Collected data
-- Opening Marker --

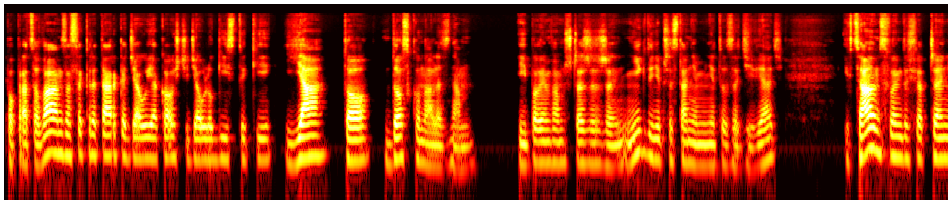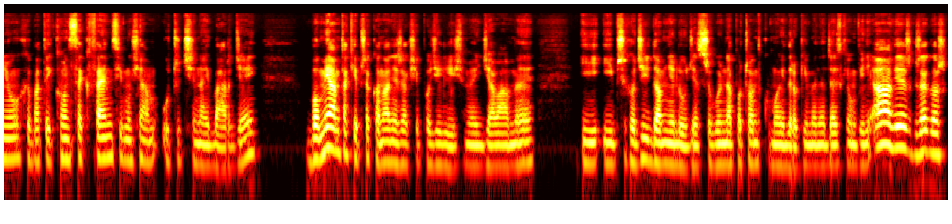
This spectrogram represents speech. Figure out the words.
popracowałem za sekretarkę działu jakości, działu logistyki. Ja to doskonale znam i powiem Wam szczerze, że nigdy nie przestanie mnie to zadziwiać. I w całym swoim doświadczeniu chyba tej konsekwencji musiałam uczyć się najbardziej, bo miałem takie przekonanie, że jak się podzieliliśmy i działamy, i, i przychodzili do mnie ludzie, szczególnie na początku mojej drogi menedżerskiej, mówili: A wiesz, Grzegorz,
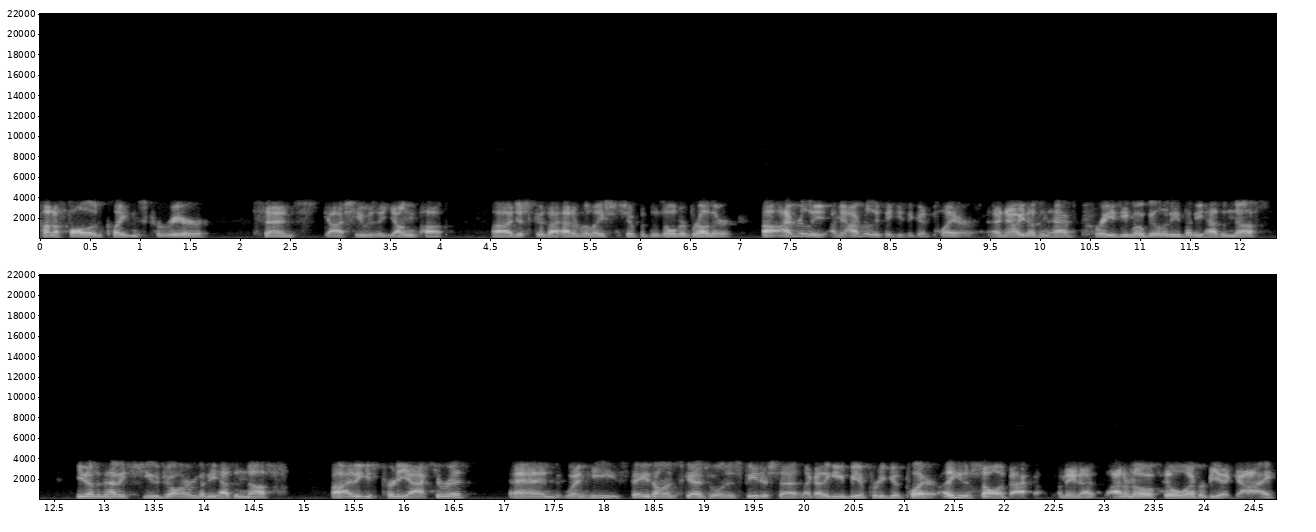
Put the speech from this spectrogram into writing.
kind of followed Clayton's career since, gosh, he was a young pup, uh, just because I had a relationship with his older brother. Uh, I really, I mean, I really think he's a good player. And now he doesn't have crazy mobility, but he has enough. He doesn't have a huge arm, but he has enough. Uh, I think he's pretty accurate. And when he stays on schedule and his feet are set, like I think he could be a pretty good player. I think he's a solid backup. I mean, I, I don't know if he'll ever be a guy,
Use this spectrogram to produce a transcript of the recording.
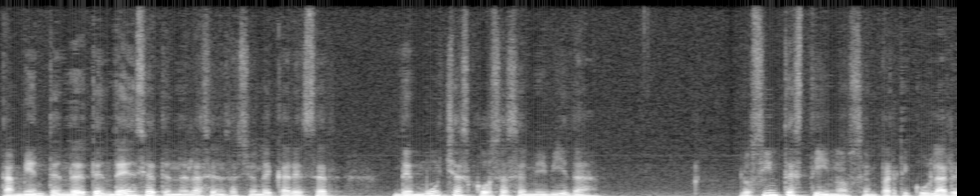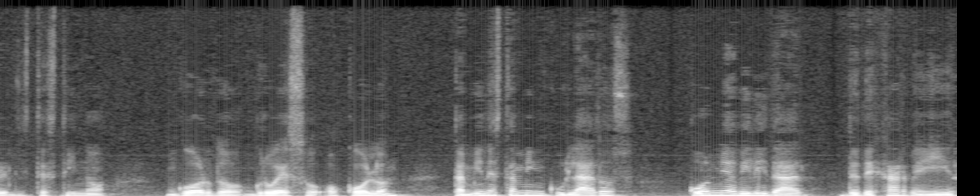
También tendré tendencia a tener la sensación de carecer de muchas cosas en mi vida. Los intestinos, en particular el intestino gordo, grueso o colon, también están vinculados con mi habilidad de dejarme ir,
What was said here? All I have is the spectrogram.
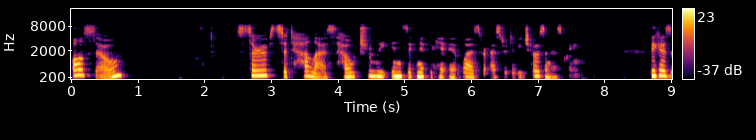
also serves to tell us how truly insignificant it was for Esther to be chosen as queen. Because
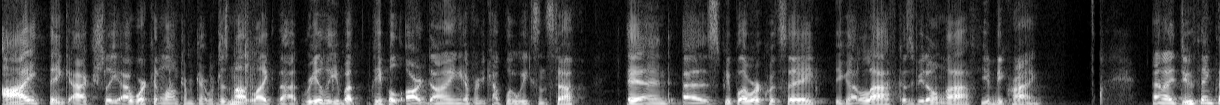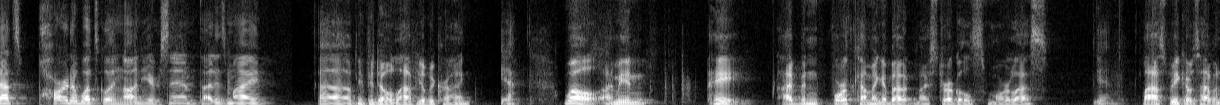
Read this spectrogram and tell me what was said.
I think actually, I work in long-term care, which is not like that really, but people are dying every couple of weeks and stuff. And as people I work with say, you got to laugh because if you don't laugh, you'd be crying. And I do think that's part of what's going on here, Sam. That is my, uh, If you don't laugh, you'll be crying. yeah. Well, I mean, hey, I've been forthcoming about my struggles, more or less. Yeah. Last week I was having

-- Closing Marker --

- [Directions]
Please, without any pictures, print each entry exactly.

- [Solution to this exercise]
This spectrogram represents speech. Figure out the words.
popracowałem za sekretarkę działu jakości, działu logistyki. Ja to doskonale znam i powiem Wam szczerze, że nigdy nie przestanie mnie to zadziwiać. I w całym swoim doświadczeniu chyba tej konsekwencji musiałam uczyć się najbardziej, bo miałem takie przekonanie, że jak się podzieliliśmy i działamy, i, i przychodzili do mnie ludzie, szczególnie na początku mojej drogi menedżerskiej, mówili: A wiesz, Grzegorz,
Put the speech from this spectrogram into writing.
kind of followed Clayton's career since, gosh, he was a young pup, uh, just because I had a relationship with his older brother. Uh, I really, I mean, I really think he's a good player. And now he doesn't have crazy mobility, but he has enough. He doesn't have a huge arm, but he has enough. Uh, I think he's pretty accurate. And when he stays on schedule and his feet are set, like I think he could be a pretty good player. I think he's a solid backup. I mean, I, I don't know if he'll ever be a guy,
Use this spectrogram to produce a transcript of the recording.
También tendré tendencia a tener la sensación de carecer de muchas cosas en mi vida. Los intestinos, en particular el intestino gordo, grueso o colon, también están vinculados con mi habilidad de dejarme ir,
What was said here? All I have is the spectrogram.
also serves to tell us how truly insignificant it was for Esther to be chosen as queen. Because
Read this spectrogram and tell me what was said.
I think actually, I work in long-term care, which is not like that really, but people are dying every couple of weeks and stuff. And as people I work with say, you got to laugh because if you don't laugh, you'd be crying. And I do think that's part of what's going on here, Sam. That is my, uh, If you don't laugh, you'll be crying. yeah. Well, I mean, hey, I've been forthcoming about my struggles, more or less. Yeah. Last week I was having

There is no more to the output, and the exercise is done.